Once done, refrigerate the tarts for at least 2 hours to give the pastry cream time to set. This is especially important if you are making a larger tart that will need to be cut into portions. These tarts will keep until the next day; however it’s best to make them and serve them on the same day for optimum freshness.
- by Kimberley Slobodian
- August 7, 2008
There is enough dough in this recipe to make two, large 9" -inch tarts or six to eight 4.5" -inch individual tarts. You can make these tarts as big or as small as you’d like. Keep in mind, however, larger tarts are challenging to cut and the presentation may not look as nice.
There is enough pastry cream to fill one, large 9" -inch tart, so if you’re making two large tarts, make sure to double the recipe above.
Any leftover dough can be stored in fridge for a few days or in the freezer for up to 1 month. Thaw in the refrigerator before shaping. Alternatively, you can line the tart shells with the dough and freeze them right in the pans (wrap tightly with plastic wrap). Bake them straight from the freezer whenever you want freshly-baked tarts. Keep in mind the baking times will be longer. If resting the tart shells on a tray in the freezer, it’s a good idea to transfer them to a room-temperature tray right before baking. This way, the heat won’t have to work its way through the tray before getting to the tarts.
Any type of berries can be used for this tart. It’s best to stay away from fruits that contain a lot of liquid (i.e. oranges, watermelon) or ones that discolor (i.e. apples).

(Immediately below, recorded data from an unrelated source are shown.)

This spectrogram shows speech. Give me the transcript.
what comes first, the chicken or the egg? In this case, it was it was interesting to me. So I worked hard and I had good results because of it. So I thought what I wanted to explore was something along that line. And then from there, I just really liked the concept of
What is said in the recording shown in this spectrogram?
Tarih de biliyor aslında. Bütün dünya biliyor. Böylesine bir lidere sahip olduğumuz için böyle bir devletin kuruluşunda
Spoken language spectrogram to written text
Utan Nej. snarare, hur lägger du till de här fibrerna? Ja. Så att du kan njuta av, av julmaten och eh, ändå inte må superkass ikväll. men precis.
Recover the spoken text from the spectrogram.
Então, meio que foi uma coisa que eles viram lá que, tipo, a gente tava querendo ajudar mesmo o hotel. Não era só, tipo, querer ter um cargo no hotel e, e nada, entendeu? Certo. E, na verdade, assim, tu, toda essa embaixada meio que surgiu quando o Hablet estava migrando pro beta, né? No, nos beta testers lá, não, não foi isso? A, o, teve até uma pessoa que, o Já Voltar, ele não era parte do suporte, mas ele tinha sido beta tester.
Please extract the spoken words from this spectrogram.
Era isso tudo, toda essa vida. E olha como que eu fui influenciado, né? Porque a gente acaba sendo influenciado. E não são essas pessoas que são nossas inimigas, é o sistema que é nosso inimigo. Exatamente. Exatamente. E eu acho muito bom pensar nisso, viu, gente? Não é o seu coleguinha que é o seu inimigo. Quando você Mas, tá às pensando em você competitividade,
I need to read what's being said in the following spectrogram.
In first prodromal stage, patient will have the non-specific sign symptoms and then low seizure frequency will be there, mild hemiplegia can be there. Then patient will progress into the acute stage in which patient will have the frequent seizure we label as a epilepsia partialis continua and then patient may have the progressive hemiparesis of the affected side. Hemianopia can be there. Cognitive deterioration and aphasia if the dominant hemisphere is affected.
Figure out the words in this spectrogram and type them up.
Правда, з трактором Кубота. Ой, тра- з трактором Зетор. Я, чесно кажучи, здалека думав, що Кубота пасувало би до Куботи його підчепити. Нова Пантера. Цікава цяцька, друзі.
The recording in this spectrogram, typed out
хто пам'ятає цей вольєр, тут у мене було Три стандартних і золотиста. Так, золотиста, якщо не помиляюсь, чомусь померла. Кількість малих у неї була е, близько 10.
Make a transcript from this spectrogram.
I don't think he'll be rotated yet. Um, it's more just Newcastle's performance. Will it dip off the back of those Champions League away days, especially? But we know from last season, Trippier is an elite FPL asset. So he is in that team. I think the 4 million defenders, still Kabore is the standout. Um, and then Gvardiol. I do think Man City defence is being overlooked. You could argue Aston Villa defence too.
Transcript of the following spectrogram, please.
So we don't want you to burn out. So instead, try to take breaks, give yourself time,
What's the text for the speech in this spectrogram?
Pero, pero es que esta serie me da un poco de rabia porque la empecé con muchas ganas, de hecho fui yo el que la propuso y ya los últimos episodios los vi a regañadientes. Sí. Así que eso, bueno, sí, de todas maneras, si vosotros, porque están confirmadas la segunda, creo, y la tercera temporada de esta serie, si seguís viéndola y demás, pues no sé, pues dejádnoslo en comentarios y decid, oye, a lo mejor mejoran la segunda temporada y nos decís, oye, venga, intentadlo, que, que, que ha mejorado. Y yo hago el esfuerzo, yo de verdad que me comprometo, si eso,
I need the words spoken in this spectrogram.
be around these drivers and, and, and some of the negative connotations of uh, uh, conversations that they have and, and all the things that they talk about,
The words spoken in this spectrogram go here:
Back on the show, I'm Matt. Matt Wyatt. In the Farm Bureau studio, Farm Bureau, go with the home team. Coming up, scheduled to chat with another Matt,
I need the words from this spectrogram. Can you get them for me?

If using apricot jelly, there is no need to strain it. Just mix with a bit of water and bring to a boil to create a thin, paint-like consistency.